Identifying Treat Side of Packaging Films

We’ve all had it happen. We find a roll in inventory, perfect for that rush job, only to find that there is no identification on the roll. How to determine the functional side?  Here are some quick tips to get you out of that jam and producing product in confidence. First a quick how to: Ensure the film surface is clean and clear of any contaminates.  It is recommended to remove at least one full wrap from the outside of the roll before taking your test sample. Fold the sample so as to have both sides of the film upper-most Draw the dyne pen across the web so to test both sides of the film Evaluate the results Separate sets of pens should be kept for different substrate types Dyne solution pens will quickly and effectively identify the treated surface of many film types.  Below show results with dyne solution applied to a treated and non-treated surface of polyester.     Polyester: The non-treated side of polyester has a natural dyne level of 44 so you will need to use a high dyne treat pen (58 dyne solution pen is recommended) to determine the treated side.  The dyne solution will bead-up immediately on the untreated PET side, while it will wet-out (remain flat) on the treated surface. Polypropylene and polyethylene films: Polypropylene, with […]

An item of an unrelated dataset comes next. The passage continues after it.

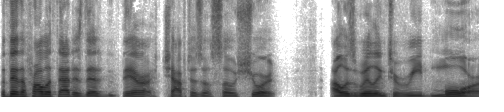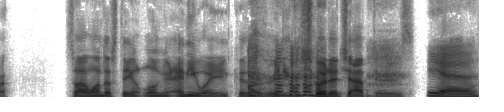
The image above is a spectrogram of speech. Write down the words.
but then the problem with that is that their chapters are so short. I was willing to read more, so I wound up staying longer anyway because I was reading the shorter chapters. yeah.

Overcoming Metal Adhesion Issues

Metal adhesion has long been a challenge in the converter packaging world.  The ubiquitous stand-up pouch (Reverse printed PET/Metallized PET/Sealant) and other standard laminated packages, always had intermittent, unidentifiable de-lamination issues, which would crop up from time to time with corona treated polyester and then disappear with no explanation.  It was found however that this nuisance issue could be corrected with metallizing chemically treated polyester film. But nothing ever stays the same.  Along came hazelnut-flavored coffees, eucalyptus-infused pet treats, large format side-gusseted stand-up pouches and other formats, and increasing usage of solventless adhesives.  Delamination issues re-surfaced once again. Polyester laminated to polyester introduces two stiff films which in and of itself, is its’ own challenge. Now, strong flavors,new, larger package formats, and stiffer adhesives have been introduced to the mix adding to the daunting task of achieving high bond strength and subsequent barrier requirements.  Our customer needed to achieve better bond strengths that their customer, the brand owner, demanded. In response to this challenge, SUPERMET™, a metallized polyester that provides 600 g/in of metal adhesion to polyester was introduced. The adhesion strength is accomplished through a proprietary metallizing process; but more importantly SUPERMET™ proves to be a viable solution for many structures including the above cited examples. SUPERMET™ was quickly followed by SUPERMET™ HB, a metallized polyester with the same 600 g/in […]


Metal Adhesion Testing for the Real World

It’s a challenge to find or create a metal adhesion test that can be performed in a non-converting facility and still be meaningful enough to be representative of the actual converting processes.  A metal adhesion value represents the force it takes to separate the layers of a laminated structure and is important to understanding whether the metallized substrate is performing in the structure as it should. First in metal adhesion testing, there was the Scotch 610 tape test.  This is the method where 3M 610 tape is applied to the metallized surface of the film and is then pulled away at a 180 degree angle at a controlled rate.  The amount of metal that transfers to the tape determines the integrity of the metal adhesion to the film.  From my experience unless the metal adhesion is already visibly poor, the metal does not decal from the film, so this is in essence a go or no-go test. Another more detailed metal adhesion test used by Celplast (MA-1) is a modified version of the method TP-105-92 published by the Association for Metallizers, Coaters and Laminators (AIMCAL).  It consists of a laminated structure (see diagram below) that better represents the converting process.  In this method, the metallized film is heat sealed to an EAA/Paper/Foil laminate before tensile testing is conducted. Specimens of 1” […]